Give yourself a pat on the back for not throwing the towel in when you’ve been chucked right in the deep end! Seriously! And yes, as NorthernLurker says, you can pretty much pick and choose. At the hospital where I work, they have a scheme that allows nurses to transfer to a different ward, without having to apply and do an interview etc, just because they’re so desperate to try and keep staff. Might be worth checking if your hospital has anything like that in place. Life’s too short to be miserable at work. Better to move than to leave the profession altogether! Good luck
That's interesting slowly, no idea who I would have to speak to about that. I work for a huge trust so it would be something that I'm interested in.
I've also seen jobs in my local hospice, I loved my hospice placements as a student. It's somewhere that I thought I'd consider in a few years, but now they're advertising I'm tempted.
Apply for the hospice job for sure.
I’m currently on annual leave and due to start maternity leave on Monday. Only SNP as I’ve only worked a year. Anyway Izvestia just found out I should have paid the registration fee 2 weeks ago. I’ve started the registration application form and I will speak to my manager on Monday if so haven’t given birth by then. I’m so stressed. I know I’ve made a major cock up. Can they deny me SNP do you think?
Please be kind.
I have worked in a large hospice for 10 years, I am now only on the bank but until very recently they would not recruit newly qualified nurses due to them feeling that to work in such a difficult environment you need to have experience. However in the past six months they have been so desperate to recruit that they have changed their policy ! When I started there it was lovely peaceful place to work , the workload was manageable and a nice environment to work in. Over the years it has become stressful , short staffed, the complexity of the palliative care given has increased massively and can be more like an acute medical ward at times. They are not even allowed to call themselves a hospice any more.
That's interesting roobs, the hospice I did a placement in whilst I was a student did not recruit newly qualified nurses but now will too. What do you think has made palliative care more complex?
I haven't applied for another job yet, I thought I'd try and give it a while longer... had a good day early in the week but my last two days have been awful! No help when I've asked, again being spoken to like rubbish. Just don't know what to do
Hi headstone, I've no idea as I'm only newly qualified myself! Definitely speak to your manager or hr? Hope that you get sorted x
Ellis - I think people are just living longer with more complex palliative care needs. In recent years we just seem to have had a lot more patients with very complex care needs. There are more treatments available to keep people alive longer, there are problems with moving people to Nursing homes and getting people home and the pressure on the hospice service is enormous. It's good that your local hospice has decided to take on newly qualified staff.

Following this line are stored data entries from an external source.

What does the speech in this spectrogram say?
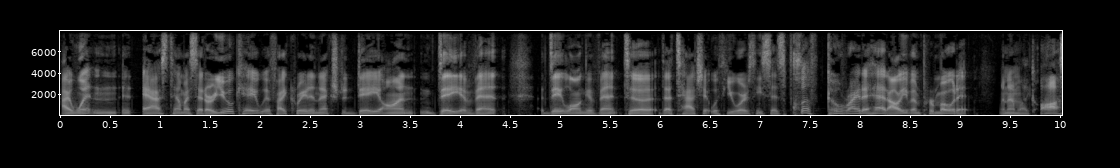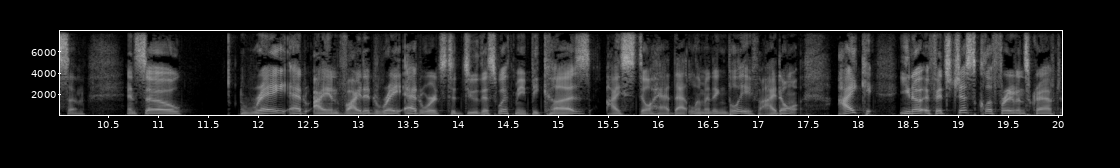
I went and asked him, I said, Are you okay if I create an extra day on day event, day long event to attach it with yours? He says, Cliff, go right ahead. I'll even promote it. And I'm like, Awesome. And so Ray Ed I invited Ray Edwards to do this with me because I still had that limiting belief. I don't I can, you know if it's just Cliff Ravenscraft,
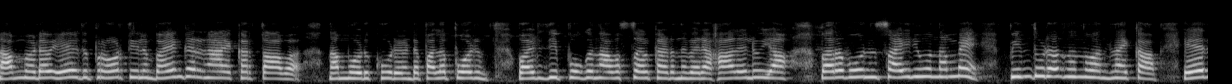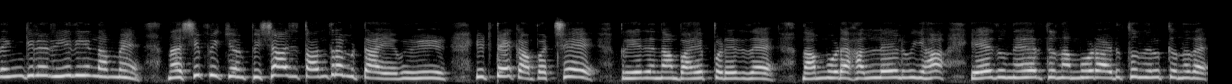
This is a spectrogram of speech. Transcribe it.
നമ്മുടെ ഏത് പ്രവൃത്തിയിലും ഭയങ്കരനായ കർത്താവ് നമ്മോട് കൂടെയുണ്ട്. പലപ്പോഴും വഴുതി പോകുന്ന അവസ്ഥകൾ കടന്നു വരാം ഹാലലൂയ പറവോനും സൈന്യവും നമ്മെ പിന്തുടർന്നു വന്നേക്കാം. ഏതെങ്കിലും രീതിയിൽ നമ്മെ നശിപ്പിക്കാൻ പിശാജ് തന്ത്രമിട്ടായ ഇട്ടേക്കാം. പക്ഷേ പ്രിയരെ നാം ഭയപ്പെടരുത്. നമ്മുടെ ഹല്ലേലുയ ഏതു നേരത്ത് നമ്മോട് അടുത്ത് നിൽക്കുന്നത്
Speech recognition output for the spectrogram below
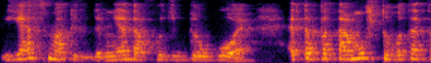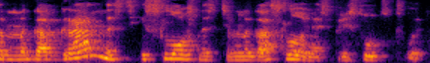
я смотрю, до меня доходит другое. Это потому, что вот эта многогранность и сложность и многослойность присутствует.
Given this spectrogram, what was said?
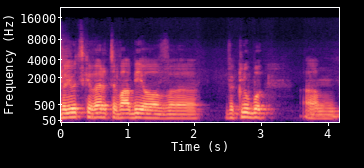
v ljudski vrt vabijo v, v klubu. Um,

Would you consider working in a Nursing Home? I'm qualified 2 years and have encountered some of the difficulties that you have. I'm sorry you are going through this, it's soul destroying after working hard for 3 years to get your qualification
I now work in a small private nursing home and it is so much better, I am enjoying my work. Yes, I'm still stressed but that is nursing!
I actually get time with people and it's a such a privilege to look after older people and make sure they have dignified, peaceful end of life care. Palliative/end of life care out in the community is complex but the GP's and community nursing team are very supportive in my area.
I had a lot of people tell me that I would become deskilled etc etc but that is so far from the truth. Nursing home nurses don't have doctors at their elbows and we have to make decisions on our own a lot of the time. It's quite satisfying! You also get to hone your leadership and management skills as are nurse in charge quite often. Pay is often a lot better in the private sector.
PM me if you need any advice. Good luck with everything! Thankfully, you have so many options at the minute, that is the only positive of the nursing shortage, you can work literally anywhere.